Wednesday, October 8, 2008
What does the economy mean for us entrepreneurs anyway? An entrepreneurs perspective...
There's been a lot of talk about what this economy means for entrepreneurs here in the Valley and throughout the world. Let me start by saying that it doesn't bother me at all. In fact, I embrace it!
For all of you young entrepreneurs who weren't with us during the dotcom bust of the early millenium, you may be a bit apprehensive about what we're in for. But I say, fear not. For two main reasons. The first is short term while the second is a bit longer term.
In the short term... meaning throughout the end of this year, there's lots of money still being spent in the valley. Last year was another banner year for VC funds. In fact, the first two quarters of '08 already have outpaced '07 (see image above) from a money raising perspective. While that trend certainly won't continue through this quarter and next (and beyond), that money still needs to be spent. After all, it's not going to do those VC's any good to sit on all of it.

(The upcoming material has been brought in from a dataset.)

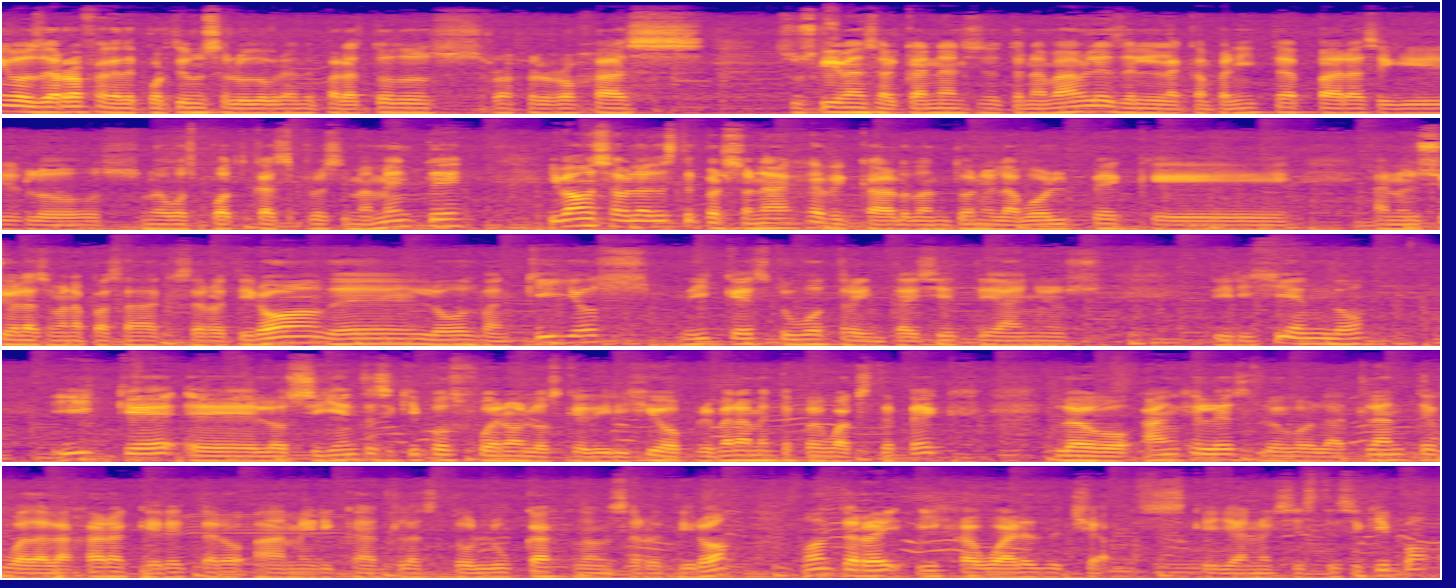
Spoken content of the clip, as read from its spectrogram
amigos de Ráfaga Deportivo? Un saludo grande para todos. Rafael Rojas, suscríbanse al canal si son tan amables, denle la campanita para seguir los nuevos podcasts próximamente. Y vamos a hablar de este personaje, Ricardo Antonio Lavolpe, que anunció la semana pasada que se retiró de los banquillos y que estuvo 37 años dirigiendo y que eh, los siguientes equipos fueron los que dirigió. Primeramente fue Huaxtepec, luego Ángeles, luego el Atlante, Guadalajara, Querétaro, América, Atlas, Toluca, donde se retiró, Monterrey y Jaguares de Chiapas, que ya no existe ese equipo.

In the long term - there are quite a few more reasons why this is good for us. Ever since following the companies who pulled through the last downturn and also educating myself with some great articles I saw over the last half year (Inc. magazine for one, here), I've realized that one of the most promising times to start a new venture can be during a downturn. Why?

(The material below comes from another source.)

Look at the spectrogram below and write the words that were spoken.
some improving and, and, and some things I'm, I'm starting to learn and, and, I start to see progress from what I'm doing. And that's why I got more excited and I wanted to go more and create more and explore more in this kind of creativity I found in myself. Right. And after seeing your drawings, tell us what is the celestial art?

1) First of all, you can kiss some competition goodbye. In a tight market you'll see less people willing to take a risk, leave their comfortable job, and jump into the uncertainties of starting a company. And you'll see more people who were half assing a startup or doing it as a part time endeavor, just give up. So, very happily, I'm hoping we see less of those "twitter for basketball" companies throw a website up and get funding. It's natural selection. And I like it.

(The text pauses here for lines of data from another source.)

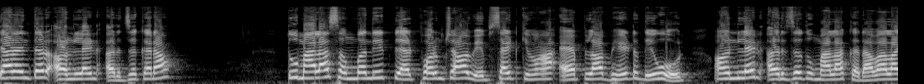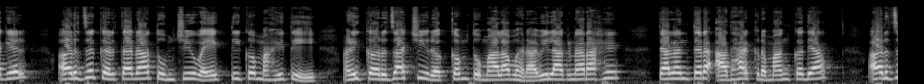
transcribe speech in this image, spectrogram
त्यानंतर ऑनलाईन अर्ज करा. तुम्हाला संबंधित प्लॅटफॉर्मच्या वेबसाईट किंवा ॲपला भेट देऊन ऑनलाईन अर्ज तुम्हाला करावा लागेल. अर्ज करताना तुमची वैयक्तिक माहिती आणि कर्जाची रक्कम तुम्हाला भरावी लागणार आहे. त्यानंतर आधार क्रमांक द्या. अर्ज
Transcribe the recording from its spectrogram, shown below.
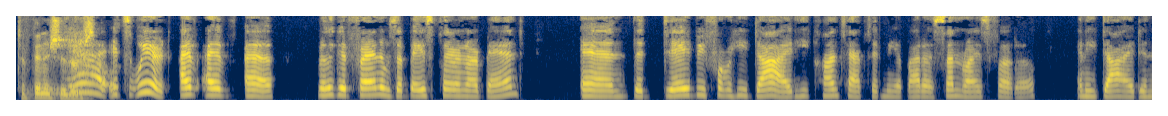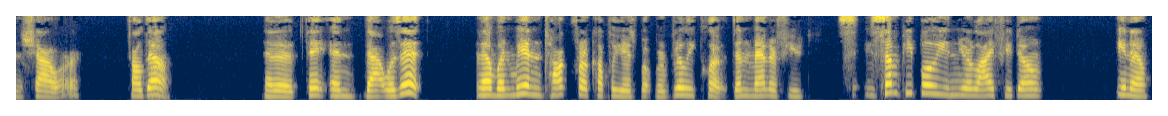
to finish it. Yeah, it's weird. I've, I've a really good friend who was a bass player in our band. And the day before he died, he contacted me about a sunrise photo and he died in the shower, fell down. Wow. And, a thing, and that was it. And then when we hadn't talked for a couple years, but we're really close. Doesn't matter if you, some people in your life you don't, you know,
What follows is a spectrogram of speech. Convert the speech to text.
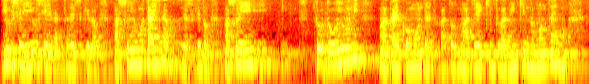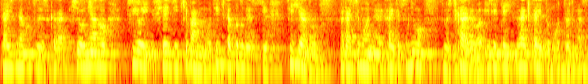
優勢優勢だったですけど、まあ、それも大事なことですけど、まあ、それと同様に、まあ、外交問題とか、あと、まあ、税金とか年金の問題も大事なことですから、非常にあの、強い政治基盤もできたことですし、ぜひあの、拉致問題解決にも力を入れていただきたいと思っております。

2) With less competition, hiring good people will be that much easier. Less opportunities for those brilliant people out there. And you should always be looking for brilliant people. People better than you. What HR department wouldn't embrace a time like this? That is, as long as they're not downsizing. And if you're a well run startup. Or an early stage one, you shouldn't have enough employees to even think about downsizing.
3) The companies who have already raised and spent their money will find it harder to raise and spend more if they're not proving their worth. So if you're one of those companies - well, it's time to get your act together.
4) Getting funded on an idea and some users won't cut it anymore. If web 1.0 was about eyeballs, web 2.0 is certainly about users. Up until recently (and probably still), if you had users, you were getting money. I think we're going to see that angle dry up. Now it's going to be about a business model. About sustainability. And about making money or the potential to make money.
5) You learn to be frugal. This is a great learning experience because you value the money that people give you to build a successful business. No wasted money on employees you don't need, PR you don't need, office space you don't need, and t-shirts you don't need. You make things work and pour more time and energy into becoming successful. You're more calculated and focused. You do things for a reason. It's the way a business should be built - the good old fashioned way.
6) I've always thought that regardless of the economy, if you have a good business, you'll get your money. If you're providing a tangible value to people and you have a way to generate revenue from that, you'll be able to leverage that into funding.
So maybe you work a little harder, eat a little less, and sleep fewer hours. But if you're passionate about your idea, don't let a hiccup (or a total choke) in the economy get you down. There are plenty of history lessons about companies flying high through a recession. And there's no reason you can't be one of them.